For the first 10 months of this year, Japan's direct investments in China accounted for 26.9 percent of the total outlay for Japanese foreign direct investment in Asia, rising by more than 5 percentage points from the 21.8 percent posted in the same period of 2019, the ministry said.
Evident economic strains
In Japan's all-important export sector, the economic strains brought on by the pandemic are evident.
According to government data, Japan's exports slumped 11.8 percent for the first 10 months of 2020. Shipments to the United States plunged 19.1 percent and those to the European Union fell by 16.5 percent.
However, it's been a different story with exports to China. They recorded year-over-year growth from May to October after sharp decrease from January to April.
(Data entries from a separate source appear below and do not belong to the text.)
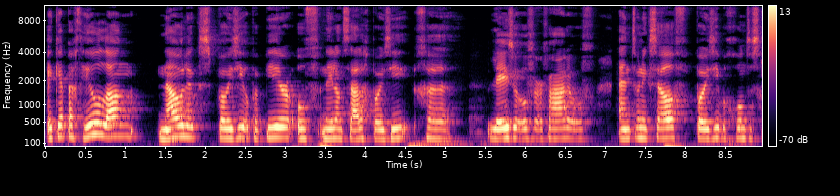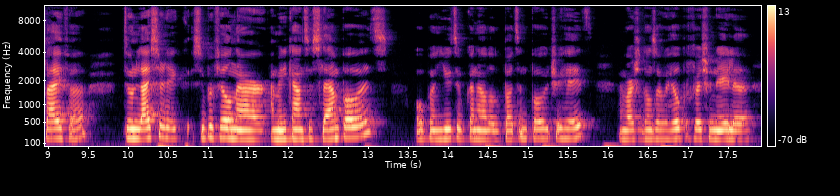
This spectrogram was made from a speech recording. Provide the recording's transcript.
Ik heb echt heel lang nauwelijks poëzie op papier of Nederlandstalige poëzie gelezen of ervaren. Of... En toen ik zelf poëzie begon te schrijven, toen luisterde ik superveel naar Amerikaanse slam poets op een YouTube-kanaal dat Button Poetry heet. En waar ze dan zo heel professionele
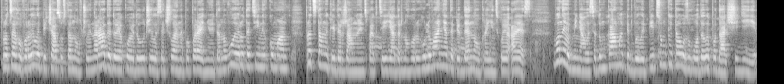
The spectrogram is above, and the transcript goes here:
Про це говорили під час установчої наради, до якої долучилися члени попередньої та нової ротаційних команд, представники Державної інспекції ядерного регулювання та Південно-Української АЕС. Вони обмінялися думками, підбили підсумки та узгодили подальші дії.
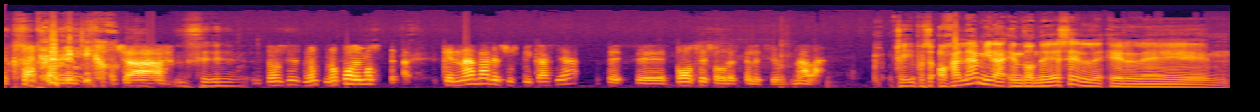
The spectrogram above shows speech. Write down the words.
Exactamente. o sea, entonces no, no podemos, que nada de suspicacia se, pose sobre esta elección, nada. Sí, pues ojalá, mira, en donde es el, el eh,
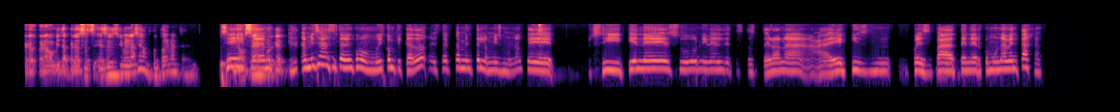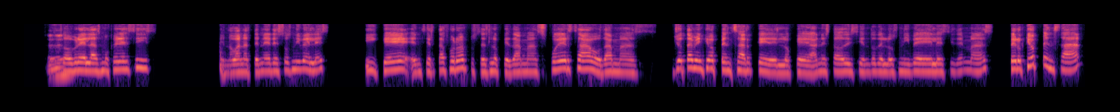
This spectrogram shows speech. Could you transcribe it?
pero que no compita, pero eso es, eso es discriminación, puntualmente. Sí, no sé, porque... a mí se me hace también como muy complicado, exactamente lo mismo, ¿no? Que si tiene su nivel de testosterona a X, pues va a tener como una ventaja sobre las mujeres cis, que no van a tener esos niveles y que en cierta forma pues es lo que da más fuerza o da más... Yo también quiero pensar que lo que han estado diciendo de los niveles y demás, pero quiero pensar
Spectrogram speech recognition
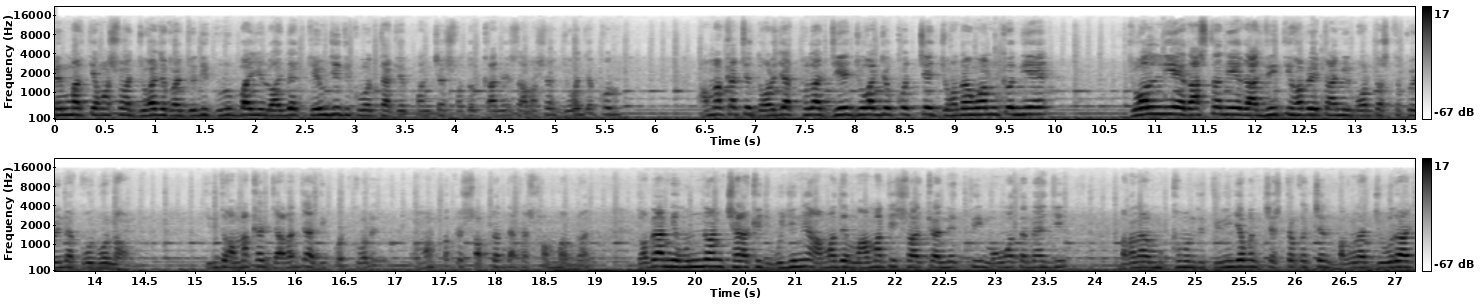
মেম্বারকে আমার সঙ্গে যোগাযোগ করেন, যদি গ্রুপ বাজি লজবের কেউ যদি করে থাকে, পঞ্চায়েত সদস্য কানে এসে আমার সঙ্গে যোগাযোগ করুন। আমার কাছে দরজা খোলা, যে যোগাযোগ করছে, জনগণকে নিয়ে জল নিয়ে, রাস্তা নিয়ে রাজনীতি হবে, এটা আমি বরদাস্ত করি না, করব না। কিন্তু আমাকে যারা যা রিপোর্ট করে, আমার পক্ষে সবটা দেখা সম্ভব নয়। তবে আমি উন্নয়ন ছাড়া কিছু বুঝিনি। আমাদের মামাটি সরকার নেত্রী মমতা ব্যানার্জি, বাংলার মুখ্যমন্ত্রী, তিনি যেমন চেষ্টা করছেন, বাংলার যুবরাজ,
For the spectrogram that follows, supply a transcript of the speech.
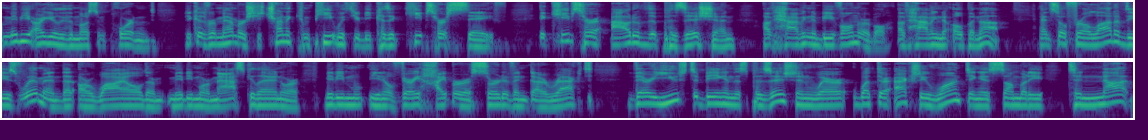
maybe arguably the most important because remember she's trying to compete with you because it keeps her safe. It keeps her out of the position of having to be vulnerable, of having to open up. And so for a lot of these women that are wild or maybe more masculine or maybe you know very hyper assertive and direct, they're used to being in this position where what they're actually wanting is somebody to not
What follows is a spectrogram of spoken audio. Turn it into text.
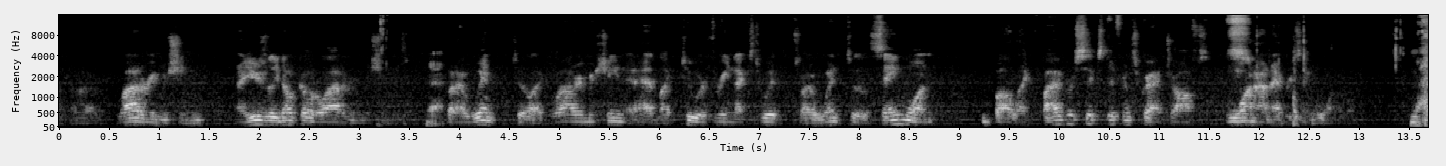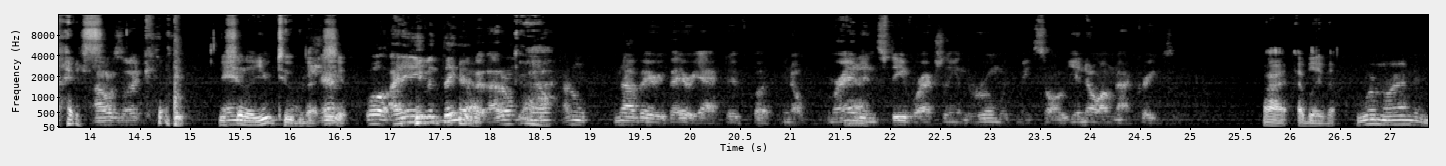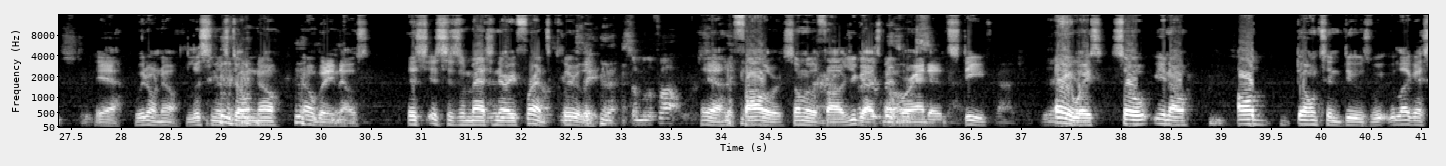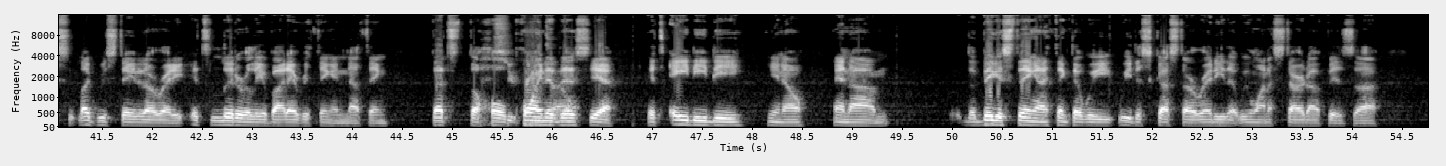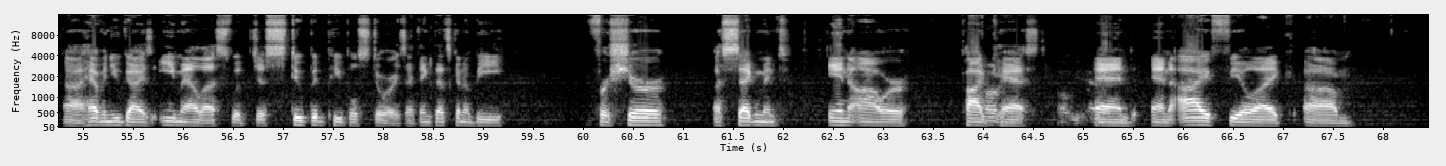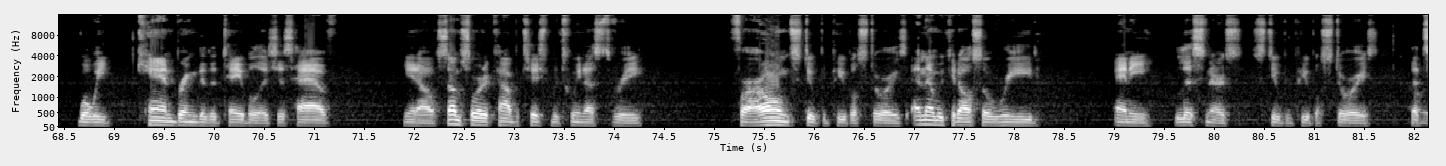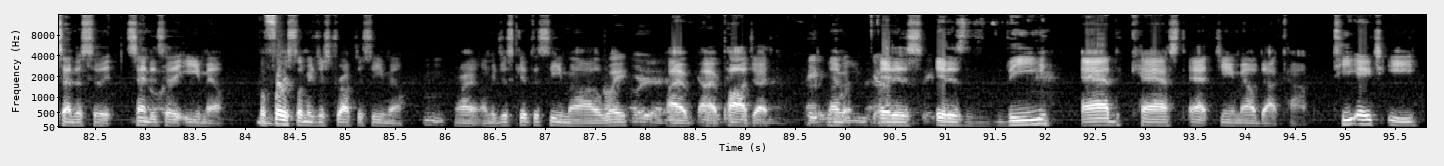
lottery machine. I usually don't go to lottery machines. Yeah. But I went to like a lottery machine. It had like two or three next to it. So I went to the same one bought like five or six different scratch offs, one on every single one of them. Nice. I was like, You should have YouTubed that Yeah. shit. well, I didn't even think of it. I don't, you know, I don't, I'm not very, very active, but you know, Miranda Yeah. and Steve were actually in the room with me, so you know I'm not crazy. All right, I believe it. Who are Miranda and Steve? Yeah, we don't know. Listeners don't know. Nobody knows. It's it's just imaginary friends, I was gonna clearly. some of the followers. Yeah, the followers. Some of the followers. You guys know Miranda and Steve. Gotcha. Yeah. Anyways, so you know, all don'ts and do's. We, like I like we stated already, it's literally about everything and nothing. That's the whole can point of this. Yeah, it's ADD. You know, and um, the biggest thing I think that we we discussed already that we want to start up is uh, uh, having you guys email us with just stupid people stories. I think that's going to be for sure a segment in our podcast Oh yeah. and and I feel like um, what we can bring to the table is just have you know some sort of competition between us three for our own stupid people stories, and then we could also read any listeners' stupid people stories that Oh, send us to the, send it to the email. But first, let me just drop this email. Mhm. All right, let me just get this email out of the way. Oh, yeah, I- yeah. Gotta I apologize. email. Gotta Paper get the one. email. Yeah. It is it is the adcast at gmail.com. T H E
For the first 10 months of 2020, the cumulative increase in Japan's exports to China was 3.3 percent against the same period of last year.
This shows China's significant role in promoting Japan's recovery, Dai said.
Reflecting Dai's views, Seguchi said: "Japanese companies cannot thrive without the scale of the Chinese market."
The signing of the Regional Comprehensive Economic Partnership, or RCEP, in November by 15 countries－including China, Japan and South Korea－has intensified the economic interdependence of China and Japan.
More broadly, the largest free-trade zone puts China and Japan in a grouping that represents around 30 percent of the world's population, and a similar proportion for the 15 nations' combined gross domestic product and value of exports.
"Although a free-trade agreement between China, Japan and South Korea has not been signed yet, the RCEP means the FTA for China, Japan and South Korea has de facto started," Dai said.
"It has also laid a good foundation for the early formal signing of the three countries' free-trade agreement, for which more strict or detailed rules on fair competition and new cross-border economic activities will be required."
In spite of the optimism engendered by the RCEP, Tokyo and Beijing have had to deal with challenges in the political realm in 2020.
"Japan used to restrict itself to not interfering in other countries' domestic affairs," said Wu Huaizhong, deputy director of the Institute of Japanese Studies at the Chinese Academy of Social Sciences.
"However, in 2020 we could see a tendency for Tokyo to take a strong stance against China on some domestic issues concerning Hong Kong, Taiwan and Xinjiang," he added.
"All these issues are entirely China's domestic affairs and as such there is no place for foreign interference," Wu said, adding that Beijing should be cautious about the activities of some nationalistic lawmakers in Japan who want to take a tougher line on China.
Masanari Koike, a former member of Japan's House of Representatives, said that another challenge worth noting is a shift in Japanese people's mindset toward China.
"Without direct interactions, the media became the only source for Japanese people to get information about China," Koike said.
"The mass negative coverage of China in Japan's TV, newspaper and other media networks has affected Japanese people's mindset. That has made them less interested in China and less sympathetic to China."
A survey by Japanese and Chinese organizations in November showed that the percentage of Japanese respondents holding a "very good or relatively good" impression of China was only 10 percent, having declined from 15 percent in 2019. The drop ended a four-year run of increases recorded in the annual poll.
"It seems necessary to take time and more effort to get the countries back on the course they used to be on," Koike said of the outlook for bilateral relations.
"In 2021, with a new and levelheaded Japanese prime minister, I believe China and Japan can recover from the pandemic and enliven the friendship by picking up where we left off."